7. Plan for meals and behaviour
Discuss expectations for behaviour at the restaurants, pools, hotel lobby etc., and consequences that can result from not following the rules, Freedman-Smith says.
Also, try to be conscious of what kids are ordering out in restaurants, she adds, as it can be easy for kids to eat starch-heavy foods while on vacation.
“If that works for you, great,” she says. “If not, outline the expectations for the number of fruits and vegetables to be eaten each day, how many sugary treats they can have and whether dessert is a ‘for sure’ thing at each meal.”
It’s also not a bad idea to keep some snacks handy for when someone gets hungry, Zajac adds. You might even want to think about pre-ordering any kids meals if the airline offers then, too.
And don’t forget to schedule downtime for the kids – and let’s face it, for the adults as well.
8. Work out money logistics in advance
If you’re going on a trip with another family or with a group of friends, decide the money logistics before you get to your destination, Zajac advises.
“Will you split bills? Will you have a common pool or will everyone pay for themselves?” she asks. “Determine these plans in advance of the trip, as this will help in ensuring all runs smoothly.”
9. Consider your carry on
Make sure to pack smart, especially if you’re travelling with kids, Zajac says.

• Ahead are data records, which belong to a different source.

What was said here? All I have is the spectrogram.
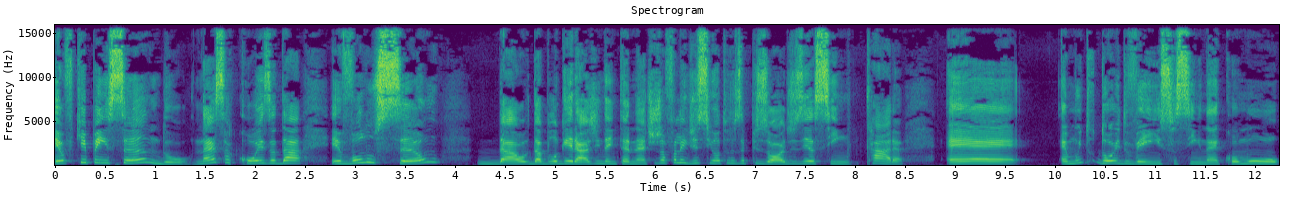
eu fiquei pensando nessa coisa da evolução da, da blogueiragem da internet. Eu já falei disso em outros episódios. E assim, cara, é, é muito doido ver isso, assim, né? Como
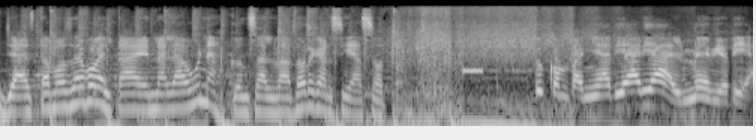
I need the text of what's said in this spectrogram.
Ya estamos de vuelta en A la Una con Salvador García Soto tu compañía diaria al mediodía.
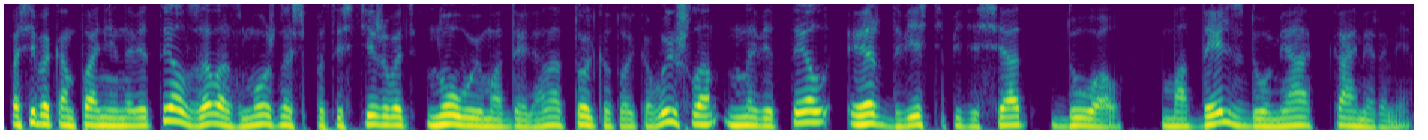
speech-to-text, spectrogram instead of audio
Спасибо компании Navitel за возможность потестировать новую модель. Она только-только вышла. Navitel R250 Dual. Модель с двумя камерами.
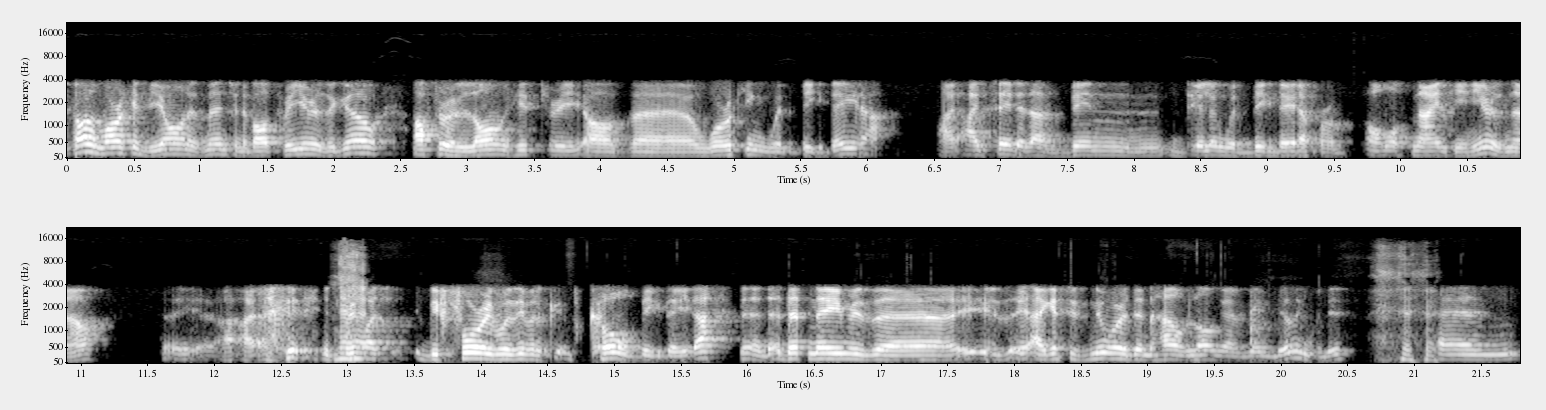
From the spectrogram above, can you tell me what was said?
started Market Beyond, as mentioned, about three years ago, after a long history of uh, working with big data. I, would say that I've been dealing with big data for almost 19 years now. I, it's pretty much before it was even called big data. That, that name is, uh, is, I guess, is newer than how long I've been dealing with this. and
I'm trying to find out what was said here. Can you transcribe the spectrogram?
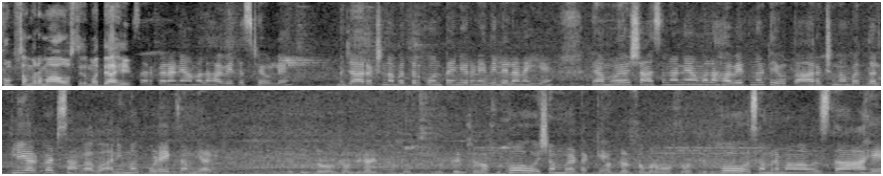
खूप संभ्रमा अवस्थेमध्ये आहे. सरकारने आम्हाला हवेतच ठेवले म्हणजे आरक्षणाबद्दल कोणताही निर्णय दिलेला नाही आहे त्यामुळे शासनाने आम्हाला हवेत न ठेवता आरक्षणाबद्दल क्लिअर कट सांगावं आणि मग पुढे एक्झाम घ्यावी. म्हणजे तुमच्या डोक्यावरती काही असं टेन्शन असू हो हो शंभर टक्के. सध्या संभ्रमावस्था वाटते तुम्हाला. हो हो संभ्रमावस्था आहे.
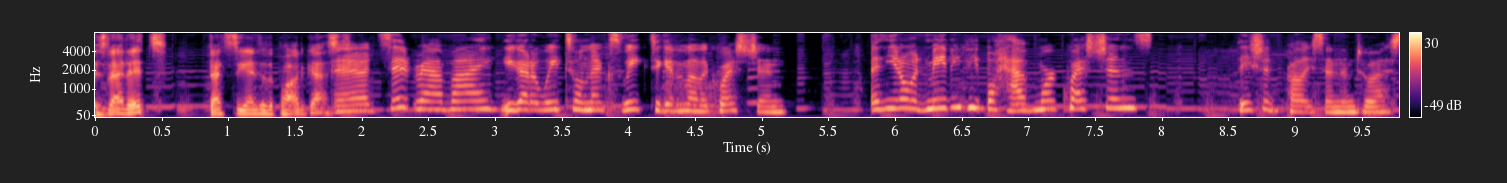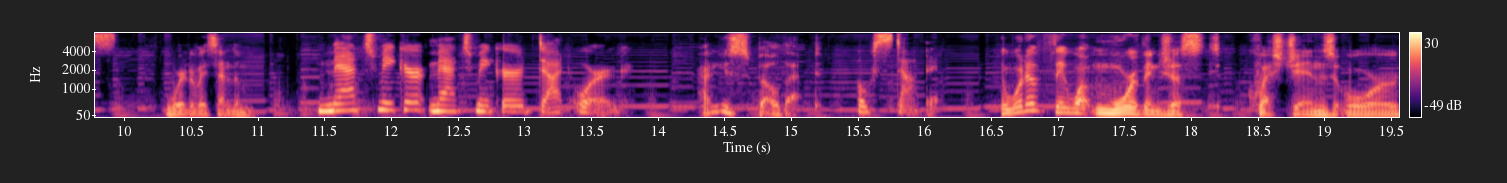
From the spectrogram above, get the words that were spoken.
Is that it? That's the end of the podcast. That's it, Rabbi. You got to wait till next week to get another question. And you know what? Maybe people have more questions. They should probably send them to us. Where do they send them? Matchmaker, matchmaker.org. How do you spell that? Oh, stop it. What if they want more than just questions or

“Yes, you can stow your bag in the overhead compartments but that’s not necessarily easy to get to if you are travelling with young children,” she points out. “Make sure your essentials like wipes, snacks and water are packed in a bag that will fit under your seat.”